▶ _Data provided_:
***

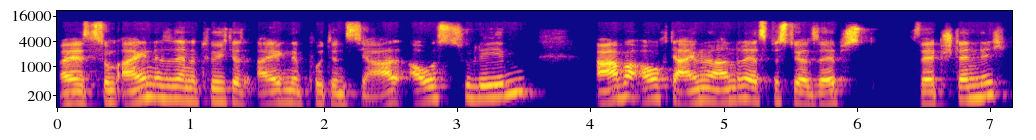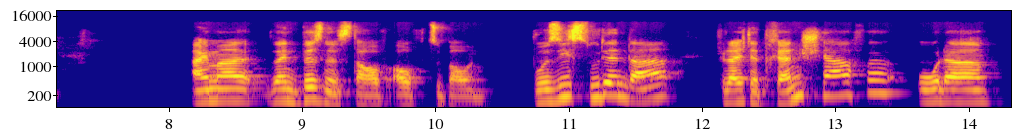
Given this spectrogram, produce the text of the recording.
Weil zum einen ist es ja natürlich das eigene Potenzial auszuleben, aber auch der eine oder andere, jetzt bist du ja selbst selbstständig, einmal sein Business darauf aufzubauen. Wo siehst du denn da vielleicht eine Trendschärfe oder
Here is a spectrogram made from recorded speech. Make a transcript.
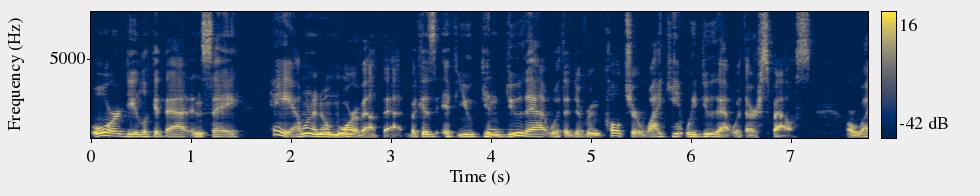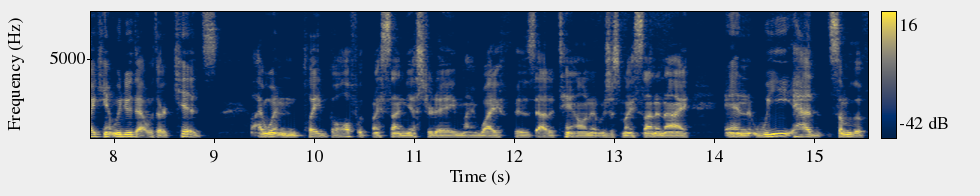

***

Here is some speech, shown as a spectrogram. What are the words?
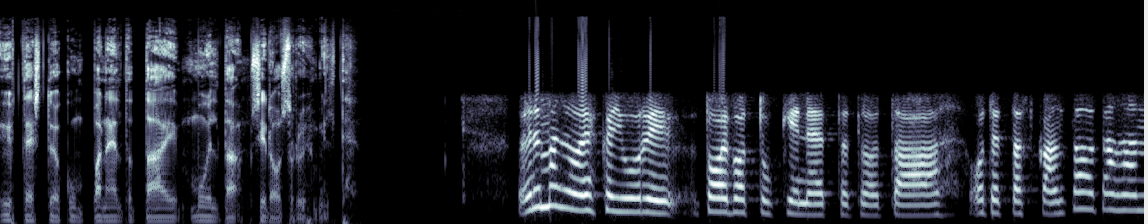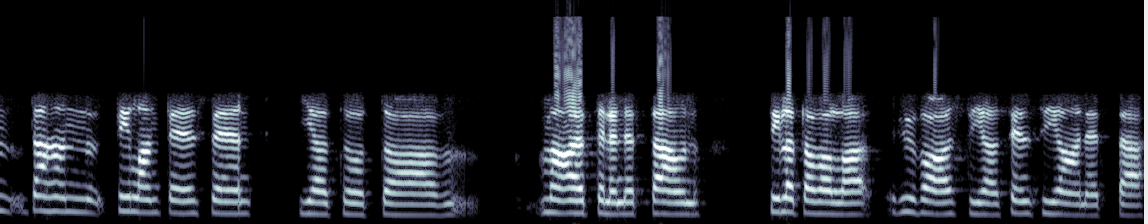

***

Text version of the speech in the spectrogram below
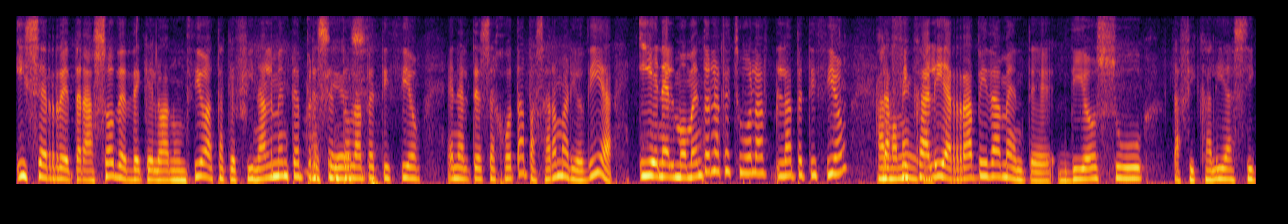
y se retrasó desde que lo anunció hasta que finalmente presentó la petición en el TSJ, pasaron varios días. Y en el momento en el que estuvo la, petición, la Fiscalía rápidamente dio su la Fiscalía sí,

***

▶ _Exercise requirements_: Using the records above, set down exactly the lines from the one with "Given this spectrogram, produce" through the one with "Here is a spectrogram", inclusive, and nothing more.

▶ _Written answer_:
Given this spectrogram, produce the text of the recording.
Weil zum einen ist es ja natürlich das eigene Potenzial auszuleben, aber auch der eine oder andere, jetzt bist du ja selbst selbstständig, einmal sein Business darauf aufzubauen. Wo siehst du denn da vielleicht eine Trendschärfe oder
Here is a spectrogram made from recorded speech. Make a transcript.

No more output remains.